-- Problem requirements --
Leave the pictures out and write out the rest of the listing word for word.

-- Extracted records --
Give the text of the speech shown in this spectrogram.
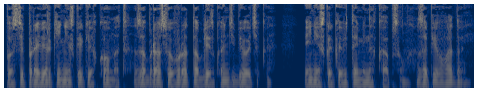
После проверки нескольких комнат забрасываю в рот таблетку антибиотика и несколько витаминных капсул, запив водой.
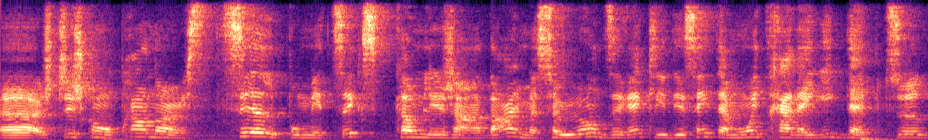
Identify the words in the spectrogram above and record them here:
euh, je, comprends, on un style pour Mythix comme légendaire, mais celui-là, on dirait que les dessins étaient moins travaillés que d'habitude.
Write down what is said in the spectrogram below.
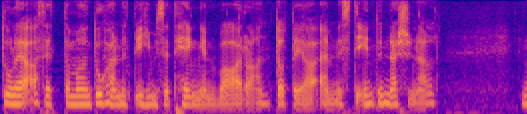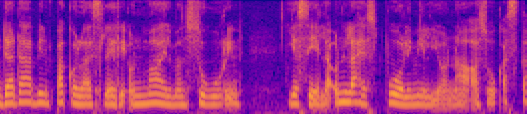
tulee asettamaan tuhannet ihmiset hengen vaaraan, toteaa Amnesty International. Dadaabin pakolaisleiri on maailman suurin ja siellä on lähes puoli miljoonaa asukasta.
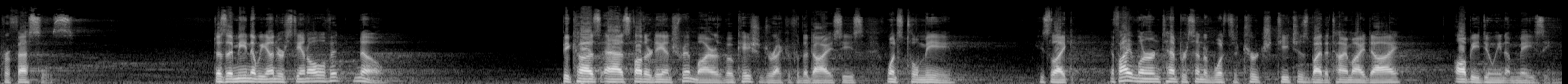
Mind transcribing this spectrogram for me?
professes. Does that mean that we understand all of it? No. Because, as Father Dan Schmidtmeyer, the vocation director for the diocese, once told me, he's like, if I learn 10% of what the church teaches by the time I die, I'll be doing amazing.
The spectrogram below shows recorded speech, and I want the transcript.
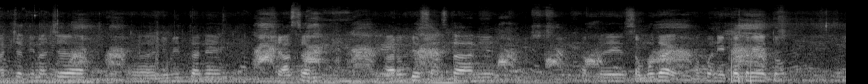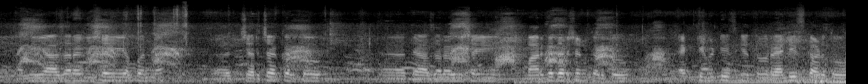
आजच्या दिनाच्या निमित्ताने शासन आरोग्य संस्था आणि आपले समुदाय आपण एकत्र येतो. आणि या आजाराविषयी आपण चर्चा करतो. त्या आजाराविषयी मार्गदर्शन करतो. ॲक्टिव्हिटीज घेतो रॅलीज काढतो.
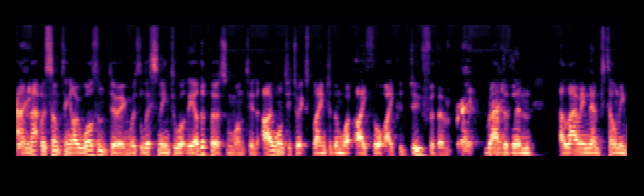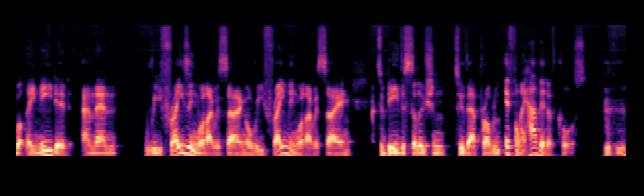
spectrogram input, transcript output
Right. And that was something I wasn't doing was listening to what the other person wanted. I wanted to explain to them what I thought I could do for them right. rather right. than allowing them to tell me what they needed and then rephrasing what I was saying or reframing what I was saying to be the solution to their problem if I have it, of course. Mm-hmm.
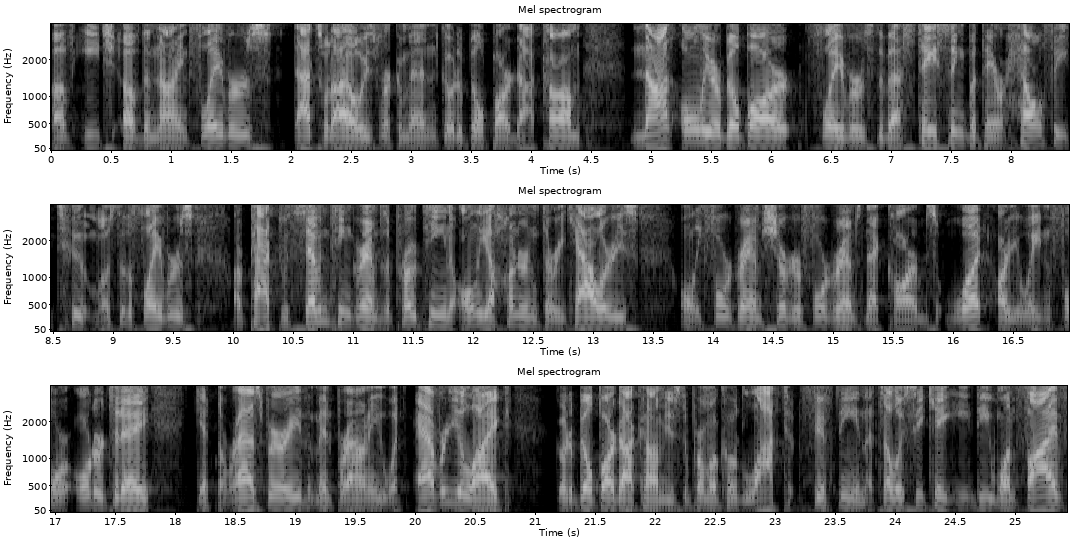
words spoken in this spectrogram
of each of the nine flavors. That's what I always recommend. Go to builtbar.com. Not only are Built Bar flavors the best tasting, but they are healthy too. Most of the flavors are packed with 17 grams of protein, only 130 calories only four grams sugar, four grams net carbs. What are you waiting for? Order today. Get the raspberry, the mint brownie, whatever you like. Go to builtbar.com. Use the promo code LOCKED15. That's L O C K E D 1 5.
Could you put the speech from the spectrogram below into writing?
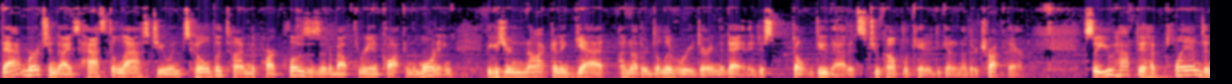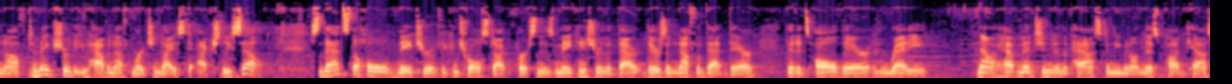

-- Solution below --
Give the text of the speech shown in this spectrogram.
После проверки нескольких комнат забрасываю в рот таблетку антибиотика и несколько витаминных капсул, запив водой.
Identify the words in the spectrogram above and record them here:
euh, je, comprends, on un style pour Mythix comme légendaire, mais celui-là, on dirait que les dessins étaient moins travaillés que d'habitude.
Write down what is said in the spectrogram below.
tulee asettamaan tuhannet ihmiset hengen vaaraan, toteaa Amnesty International. Dadaabin pakolaisleiri on maailman suurin ja siellä on lähes puoli miljoonaa asukasta.
Mind transcribing this spectrogram for me?
professes. Does that mean that we understand all of it? No. Because, as Father Dan Schmidtmeyer, the vocation director for the diocese, once told me, he's like, if I learn 10% of what the church teaches by the time I die, I'll be doing amazing.
The spectrogram below shows recorded speech, and I want the transcript.
आजच्या दिनाच्या निमित्ताने शासन आरोग्य संस्था आणि आपले समुदाय आपण एकत्र येतो. आणि या आजाराविषयी आपण चर्चा करतो. त्या आजाराविषयी मार्गदर्शन करतो. ॲक्टिव्हिटीज घेतो रॅलीज काढतो.
spectrogram input, transcript output
Right. And that was something I wasn't doing was listening to what the other person wanted. I wanted to explain to them what I thought I could do for them right. rather right. than allowing them to tell me what they needed and then rephrasing what I was saying or reframing what I was saying to be the solution to their problem if I have it, of course. Mm-hmm.
words spoken in this spectrogram
of each of the nine flavors. That's what I always recommend. Go to builtbar.com. Not only are Built Bar flavors the best tasting, but they are healthy too. Most of the flavors are packed with 17 grams of protein, only 130 calories only four grams sugar, four grams net carbs. What are you waiting for? Order today. Get the raspberry, the mint brownie, whatever you like. Go to builtbar.com. Use the promo code LOCKED15. That's L O C K E D 1 5.
Could you put the speech from the spectrogram below into writing?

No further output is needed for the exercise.